If a student misses a Teach Day, there is no make up day. Be present on Teach Days.

Final Exam Attendance

The final exam is a practice ISL project and teaching segment. Attendance on the final exam date is required for the final project. Missing the final exam results in no credit earned for the final project in addition to counting as an absence.

Final Exam: Wednesday, May 9 10:30-12:30

Other Policies

Special Needs

If a student needs class accommodation(s) because of a documented disability, (2) has an emergency medical condition that may interfere with class performance, or (3) requires special handling in case the building must be evacuated, he/she is encouraged to contact the office of Disability Support Services in room 168 Clark Student Center 940(397-4140) and make an appointment with the professor as soon as possible. 

Privacy Statement

Federal privacy law prohibits the instructor from releasing information about students to certain parties outside of the university without the signed consent of the student. Thus, in almost all cases, the professor will not discuss students’ academic progress or other matters with their parents. Please do not have them call. Regardless of these important legal considerations, the professors’ general policy is to communicate with the students, not their parents, even when a student has signed a consent form.
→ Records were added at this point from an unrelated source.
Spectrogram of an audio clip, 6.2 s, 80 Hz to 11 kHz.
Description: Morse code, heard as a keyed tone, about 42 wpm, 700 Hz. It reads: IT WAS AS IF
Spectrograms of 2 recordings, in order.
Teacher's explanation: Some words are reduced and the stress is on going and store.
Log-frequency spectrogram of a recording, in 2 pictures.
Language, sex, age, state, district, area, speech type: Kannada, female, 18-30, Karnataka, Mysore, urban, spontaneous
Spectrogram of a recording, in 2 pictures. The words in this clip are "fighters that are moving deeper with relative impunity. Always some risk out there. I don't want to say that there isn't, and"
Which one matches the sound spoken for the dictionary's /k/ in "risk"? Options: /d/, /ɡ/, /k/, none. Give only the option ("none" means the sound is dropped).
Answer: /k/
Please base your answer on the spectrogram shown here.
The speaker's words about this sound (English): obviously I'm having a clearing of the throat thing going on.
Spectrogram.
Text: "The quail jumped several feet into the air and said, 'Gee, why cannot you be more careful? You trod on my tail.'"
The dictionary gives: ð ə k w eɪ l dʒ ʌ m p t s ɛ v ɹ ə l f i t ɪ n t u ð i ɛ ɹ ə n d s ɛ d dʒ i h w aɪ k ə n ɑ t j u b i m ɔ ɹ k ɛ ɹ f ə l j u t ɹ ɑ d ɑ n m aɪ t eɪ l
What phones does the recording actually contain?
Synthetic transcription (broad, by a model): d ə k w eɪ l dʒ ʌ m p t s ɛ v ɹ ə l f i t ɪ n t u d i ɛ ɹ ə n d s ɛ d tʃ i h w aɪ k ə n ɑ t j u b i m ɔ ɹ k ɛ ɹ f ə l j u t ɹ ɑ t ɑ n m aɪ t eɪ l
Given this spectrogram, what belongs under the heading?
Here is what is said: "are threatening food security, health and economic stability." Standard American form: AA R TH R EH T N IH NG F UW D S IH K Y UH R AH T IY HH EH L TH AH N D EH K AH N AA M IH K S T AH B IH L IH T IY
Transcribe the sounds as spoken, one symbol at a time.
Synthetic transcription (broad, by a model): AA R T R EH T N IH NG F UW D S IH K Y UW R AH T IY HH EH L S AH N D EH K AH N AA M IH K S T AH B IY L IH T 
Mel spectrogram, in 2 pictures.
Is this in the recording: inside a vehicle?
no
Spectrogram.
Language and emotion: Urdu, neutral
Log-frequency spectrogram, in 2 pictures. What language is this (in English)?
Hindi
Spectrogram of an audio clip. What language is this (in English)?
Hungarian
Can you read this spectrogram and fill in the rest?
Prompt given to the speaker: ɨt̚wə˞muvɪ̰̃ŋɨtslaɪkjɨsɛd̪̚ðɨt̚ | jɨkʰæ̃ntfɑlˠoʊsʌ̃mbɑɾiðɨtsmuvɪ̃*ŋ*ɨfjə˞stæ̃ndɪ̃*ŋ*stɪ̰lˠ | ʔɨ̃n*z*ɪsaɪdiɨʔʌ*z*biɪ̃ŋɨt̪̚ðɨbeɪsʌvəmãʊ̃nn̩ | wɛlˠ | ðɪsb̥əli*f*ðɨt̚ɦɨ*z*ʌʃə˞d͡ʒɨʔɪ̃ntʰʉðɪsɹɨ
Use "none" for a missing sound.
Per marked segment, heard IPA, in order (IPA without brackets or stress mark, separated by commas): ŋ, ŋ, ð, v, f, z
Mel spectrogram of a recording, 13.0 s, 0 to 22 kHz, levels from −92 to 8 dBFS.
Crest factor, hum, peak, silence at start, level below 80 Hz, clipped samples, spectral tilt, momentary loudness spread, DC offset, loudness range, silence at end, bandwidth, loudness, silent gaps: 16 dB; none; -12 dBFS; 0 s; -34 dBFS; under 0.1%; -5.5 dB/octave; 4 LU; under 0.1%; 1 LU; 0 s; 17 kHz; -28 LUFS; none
Academic Dishonesty

Academic dishonesty, including plagiarism and giving or receiving unauthorized assistance, is prohibited. Plagiarism is (1) the use of source material of other persons (either published or unpublished, including the Internet) without following the accepted techniques of giving credit or (2) the submission for credit of work not the individual’s to whom credit is given. If a student in the class plagiarizes material, appropriate disciplinary action will be taken. The Student Honor Creed developed and adopted by the MSU Student Government reinforces the discouragement of plagiarism and other unethical behaviors. The first statement of the creed reads, “As an MSU student, I pledge not to lie, cheat, steal, or help anyone else do so.” Plagiarism is lying, cheating, and stealing.
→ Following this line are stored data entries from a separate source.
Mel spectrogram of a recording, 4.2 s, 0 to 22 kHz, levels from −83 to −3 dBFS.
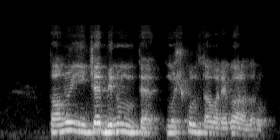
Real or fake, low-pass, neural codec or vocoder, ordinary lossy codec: real; 10.8 kHz; none; Opus, 16 kbps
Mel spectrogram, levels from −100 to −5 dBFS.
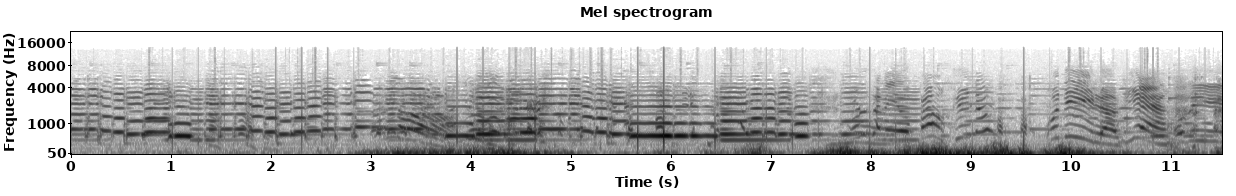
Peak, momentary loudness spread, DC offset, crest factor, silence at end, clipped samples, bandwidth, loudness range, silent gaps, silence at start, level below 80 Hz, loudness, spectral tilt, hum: -6 dBFS; 10 LU; under 0.1%; 16 dB; 0 s; under 0.1%; 9.8 kHz; 6 LU; none; 0 s; -28 dBFS; -23 LUFS; -6 dB/octave; none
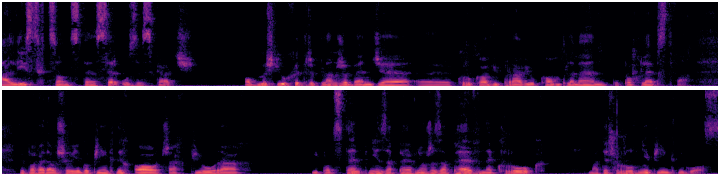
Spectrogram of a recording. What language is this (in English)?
Polish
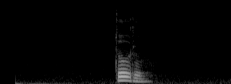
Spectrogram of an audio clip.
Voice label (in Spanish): "Toro", pronunciacion; mausschool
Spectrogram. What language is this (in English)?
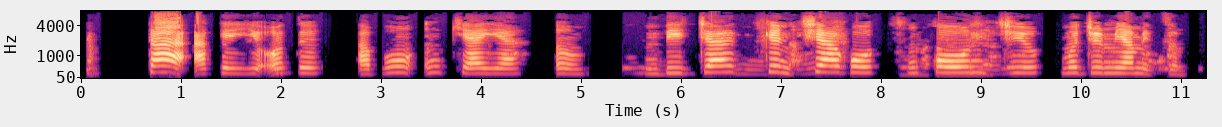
Bafut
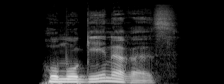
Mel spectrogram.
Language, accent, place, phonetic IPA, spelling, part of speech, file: German, Germany, Berlin, [ˌhomoˈɡeːnəʁəs], homogeneres, adjective, De-homogeneres.ogg
- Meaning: strong/mixed nominative/accusative neuter singular comparative degree of homogen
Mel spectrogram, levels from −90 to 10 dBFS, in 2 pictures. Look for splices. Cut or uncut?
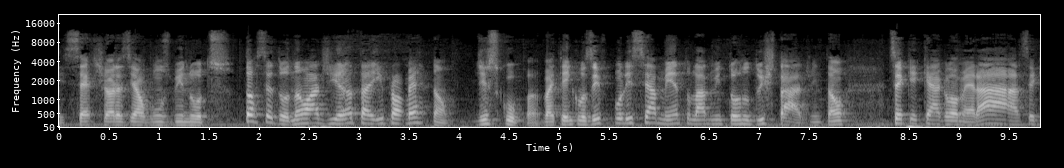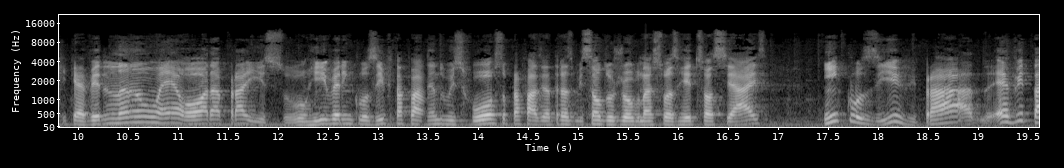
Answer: cut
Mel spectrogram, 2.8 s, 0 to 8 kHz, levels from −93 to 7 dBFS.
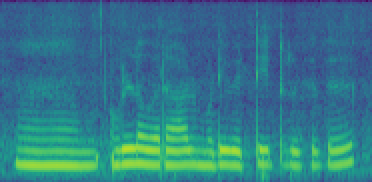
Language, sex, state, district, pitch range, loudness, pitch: Tamil, female, Tamil Nadu, Kanyakumari, 190-200 Hz, -14 LUFS, 195 Hz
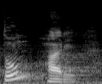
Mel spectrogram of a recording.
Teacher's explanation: म ध्वनि और ह ध्वनि के बीच में जो विराम है वो थोड़ा बड़ा है इसकी तुलना में, इसलिए इसके अर्थ में भिन्नता आ रही है कि यू डिफीट, तुम हारे, तुम हार गए, ये वाली बात आ रही है ना। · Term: संगम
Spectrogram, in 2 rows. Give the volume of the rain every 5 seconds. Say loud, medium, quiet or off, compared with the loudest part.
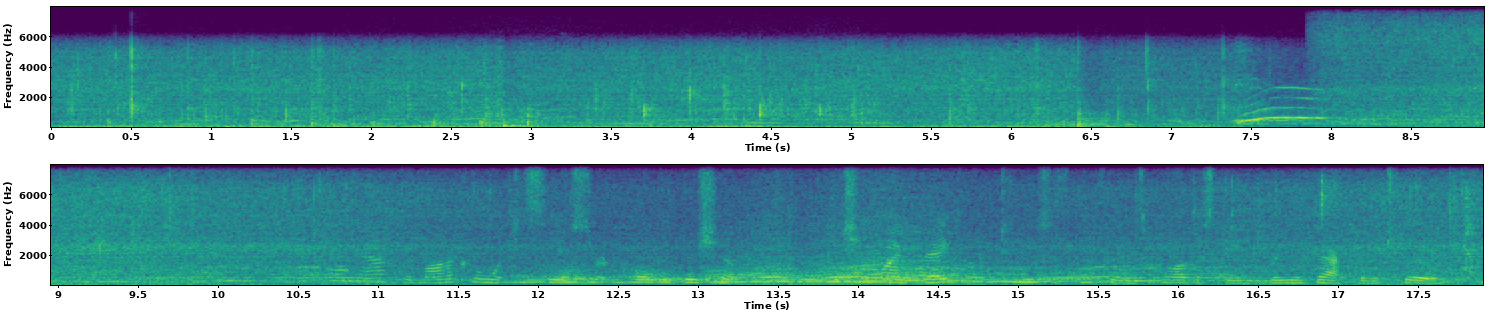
loud, loud, medium, medium.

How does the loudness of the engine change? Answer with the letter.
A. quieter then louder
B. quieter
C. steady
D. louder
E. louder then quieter
D.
Social Justice

Social justice is one of Midwestern State University’s stated core values, and the professor considers the classroom a place where students are treated with respect as human beings, regardless of gender, race, ethnicity, national origin, religious affiliation, sexual orientation, political beliefs, age, or ability. Moreover, diversity of thought is appreciated and encouraged, provided the students can agree to disagree. The professor’s expectation is that ALL students consider the classroom a safe environment.

Campus Carry

Senate Bill 11 passed by the 84th Texas Legislature allows licensed handgun holders to carry concealed handguns on campus, effective August 1, 2016. Areas excluded from concealed carry are appropriately marked, in accordance with state law. For more information regarding campus carry, please refer to the University’s webpage at

Writing Proficiency Requirement

All students seeking a Bachelor's degree from Midwestern State University must satisfy a writing proficiency requirement once they've 1) passed the 6 hours of Communication Core and and 2) earned 60 hours. You may meet this requirement by passing either the Writing Proficiency Exam or English 2113. Please keep in mind that, once you've earned over 90 hours, you lose the opportunity to take the $25 exam and have no option but to enroll in the three-credit hour course. If you have any questions about the exam, visit the Writing Proficiency Office website at, or call 397-4131.

Campus Carry

Senate Bill 11 passed by the 84th Texas Legislature allows licensed handgun holders to carry concealed handguns on campus, effective August 1, 2016. Areas excluded from concealed carry are appropriately marked, in accordance with state law. For more information regarding campus carry, please refer to the University’s webpage at

If you have questions or concerns, please contact MSU Chief of Police Patrick Coggins at